Task requirements -
Character for character, reproduce every entry below.

[Saved data entries]
>>>>>
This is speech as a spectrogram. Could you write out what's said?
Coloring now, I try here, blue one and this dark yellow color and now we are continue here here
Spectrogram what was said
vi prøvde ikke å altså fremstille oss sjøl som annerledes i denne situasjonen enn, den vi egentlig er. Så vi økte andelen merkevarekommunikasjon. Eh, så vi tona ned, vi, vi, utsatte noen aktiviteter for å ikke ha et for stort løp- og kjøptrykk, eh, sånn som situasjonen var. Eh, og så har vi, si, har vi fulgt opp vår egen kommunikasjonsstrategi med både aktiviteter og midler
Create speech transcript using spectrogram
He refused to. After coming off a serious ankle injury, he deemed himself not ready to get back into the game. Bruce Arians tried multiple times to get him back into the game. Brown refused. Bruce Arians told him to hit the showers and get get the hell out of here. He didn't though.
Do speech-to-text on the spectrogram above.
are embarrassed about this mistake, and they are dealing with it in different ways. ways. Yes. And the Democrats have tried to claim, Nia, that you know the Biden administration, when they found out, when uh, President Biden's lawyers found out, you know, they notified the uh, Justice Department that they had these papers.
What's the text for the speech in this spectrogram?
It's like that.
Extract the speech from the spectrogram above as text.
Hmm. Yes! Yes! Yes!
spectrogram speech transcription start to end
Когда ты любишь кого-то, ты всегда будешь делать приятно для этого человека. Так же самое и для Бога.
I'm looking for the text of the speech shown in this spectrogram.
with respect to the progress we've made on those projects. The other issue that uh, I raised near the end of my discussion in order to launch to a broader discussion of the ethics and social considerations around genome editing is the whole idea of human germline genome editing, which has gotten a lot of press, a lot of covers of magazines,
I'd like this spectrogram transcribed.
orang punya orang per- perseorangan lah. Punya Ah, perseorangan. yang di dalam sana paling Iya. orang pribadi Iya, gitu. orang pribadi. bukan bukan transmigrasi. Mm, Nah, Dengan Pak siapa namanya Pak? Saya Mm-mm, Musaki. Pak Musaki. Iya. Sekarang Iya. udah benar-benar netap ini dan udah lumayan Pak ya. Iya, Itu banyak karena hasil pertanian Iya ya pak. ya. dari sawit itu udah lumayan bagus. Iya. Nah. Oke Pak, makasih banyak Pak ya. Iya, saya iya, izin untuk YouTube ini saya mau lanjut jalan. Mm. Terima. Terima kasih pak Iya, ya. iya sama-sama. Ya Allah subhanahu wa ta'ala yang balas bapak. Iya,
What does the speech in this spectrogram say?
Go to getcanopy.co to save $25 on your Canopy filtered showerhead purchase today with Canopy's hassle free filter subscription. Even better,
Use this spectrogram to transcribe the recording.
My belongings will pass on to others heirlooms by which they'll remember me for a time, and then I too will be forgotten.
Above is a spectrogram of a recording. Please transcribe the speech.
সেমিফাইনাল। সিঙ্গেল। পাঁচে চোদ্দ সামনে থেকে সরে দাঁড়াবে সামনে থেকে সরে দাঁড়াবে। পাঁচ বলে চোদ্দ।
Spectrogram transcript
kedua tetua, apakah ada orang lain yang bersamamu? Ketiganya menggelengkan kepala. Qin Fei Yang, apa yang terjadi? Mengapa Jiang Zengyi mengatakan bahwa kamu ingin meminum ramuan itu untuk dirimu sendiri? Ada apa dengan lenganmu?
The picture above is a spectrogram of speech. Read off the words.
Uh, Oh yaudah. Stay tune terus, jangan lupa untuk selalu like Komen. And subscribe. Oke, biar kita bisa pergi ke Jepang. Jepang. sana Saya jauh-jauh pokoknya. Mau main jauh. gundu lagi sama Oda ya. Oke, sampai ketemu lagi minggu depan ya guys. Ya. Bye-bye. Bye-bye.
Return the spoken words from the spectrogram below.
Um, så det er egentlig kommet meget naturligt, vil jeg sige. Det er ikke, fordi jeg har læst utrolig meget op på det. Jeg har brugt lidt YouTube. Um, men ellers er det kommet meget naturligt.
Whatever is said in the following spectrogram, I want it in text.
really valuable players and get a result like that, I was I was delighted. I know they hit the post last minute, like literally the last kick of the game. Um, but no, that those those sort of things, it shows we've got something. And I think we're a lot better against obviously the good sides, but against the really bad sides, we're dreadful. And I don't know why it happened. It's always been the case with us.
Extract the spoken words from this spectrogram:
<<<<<
The completed task -
This is speech as a spectrogram. Could you write out what's said?
Coloring now, I try here, blue one and this dark yellow color and now we are continue here here
Spectrogram what was said
vi prøvde ikke å altså fremstille oss sjøl som annerledes i denne situasjonen enn, den vi egentlig er. Så vi økte andelen merkevarekommunikasjon. Eh, så vi tona ned, vi, vi, utsatte noen aktiviteter for å ikke ha et for stort løp- og kjøptrykk, eh, sånn som situasjonen var. Eh, og så har vi, si, har vi fulgt opp vår egen kommunikasjonsstrategi med både aktiviteter og midler
Create speech transcript using spectrogram
He refused to. After coming off a serious ankle injury, he deemed himself not ready to get back into the game. Bruce Arians tried multiple times to get him back into the game. Brown refused. Bruce Arians told him to hit the showers and get get the hell out of here. He didn't though.
Do speech-to-text on the spectrogram above.
are embarrassed about this mistake, and they are dealing with it in different ways. ways. Yes. And the Democrats have tried to claim, Nia, that you know the Biden administration, when they found out, when uh, President Biden's lawyers found out, you know, they notified the uh, Justice Department that they had these papers.
What's the text for the speech in this spectrogram?
It's like that.
Extract the speech from the spectrogram above as text.
Hmm. Yes! Yes! Yes!
spectrogram speech transcription start to end
Когда ты любишь кого-то, ты всегда будешь делать приятно для этого человека. Так же самое и для Бога.
I'm looking for the text of the speech shown in this spectrogram.
with respect to the progress we've made on those projects. The other issue that uh, I raised near the end of my discussion in order to launch to a broader discussion of the ethics and social considerations around genome editing is the whole idea of human germline genome editing, which has gotten a lot of press, a lot of covers of magazines,
I'd like this spectrogram transcribed.
orang punya orang per- perseorangan lah. Punya Ah, perseorangan. yang di dalam sana paling Iya. orang pribadi Iya, gitu. orang pribadi. bukan bukan transmigrasi. Mm, Nah, Dengan Pak siapa namanya Pak? Saya Mm-mm, Musaki. Pak Musaki. Iya. Sekarang Iya. udah benar-benar netap ini dan udah lumayan Pak ya. Iya, Itu banyak karena hasil pertanian Iya ya pak. ya. dari sawit itu udah lumayan bagus. Iya. Nah. Oke Pak, makasih banyak Pak ya. Iya, saya iya, izin untuk YouTube ini saya mau lanjut jalan. Mm. Terima. Terima kasih pak Iya, ya. iya sama-sama. Ya Allah subhanahu wa ta'ala yang balas bapak. Iya,
What does the speech in this spectrogram say?
Go to getcanopy.co to save $25 on your Canopy filtered showerhead purchase today with Canopy's hassle free filter subscription. Even better,
Use this spectrogram to transcribe the recording.
My belongings will pass on to others heirlooms by which they'll remember me for a time, and then I too will be forgotten.
Above is a spectrogram of a recording. Please transcribe the speech.
সেমিফাইনাল। সিঙ্গেল। পাঁচে চোদ্দ সামনে থেকে সরে দাঁড়াবে সামনে থেকে সরে দাঁড়াবে। পাঁচ বলে চোদ্দ।
Spectrogram transcript
kedua tetua, apakah ada orang lain yang bersamamu? Ketiganya menggelengkan kepala. Qin Fei Yang, apa yang terjadi? Mengapa Jiang Zengyi mengatakan bahwa kamu ingin meminum ramuan itu untuk dirimu sendiri? Ada apa dengan lenganmu?
The picture above is a spectrogram of speech. Read off the words.
Uh, Oh yaudah. Stay tune terus, jangan lupa untuk selalu like Komen. And subscribe. Oke, biar kita bisa pergi ke Jepang. Jepang. sana Saya jauh-jauh pokoknya. Mau main jauh. gundu lagi sama Oda ya. Oke, sampai ketemu lagi minggu depan ya guys. Ya. Bye-bye. Bye-bye.
Return the spoken words from the spectrogram below.
Um, så det er egentlig kommet meget naturligt, vil jeg sige. Det er ikke, fordi jeg har læst utrolig meget op på det. Jeg har brugt lidt YouTube. Um, men ellers er det kommet meget naturligt.
Whatever is said in the following spectrogram, I want it in text.
really valuable players and get a result like that, I was I was delighted. I know they hit the post last minute, like literally the last kick of the game. Um, but no, that those those sort of things, it shows we've got something. And I think we're a lot better against obviously the good sides, but against the really bad sides, we're dreadful. And I don't know why it happened. It's always been the case with us.
Extract the spoken words from this spectrogram:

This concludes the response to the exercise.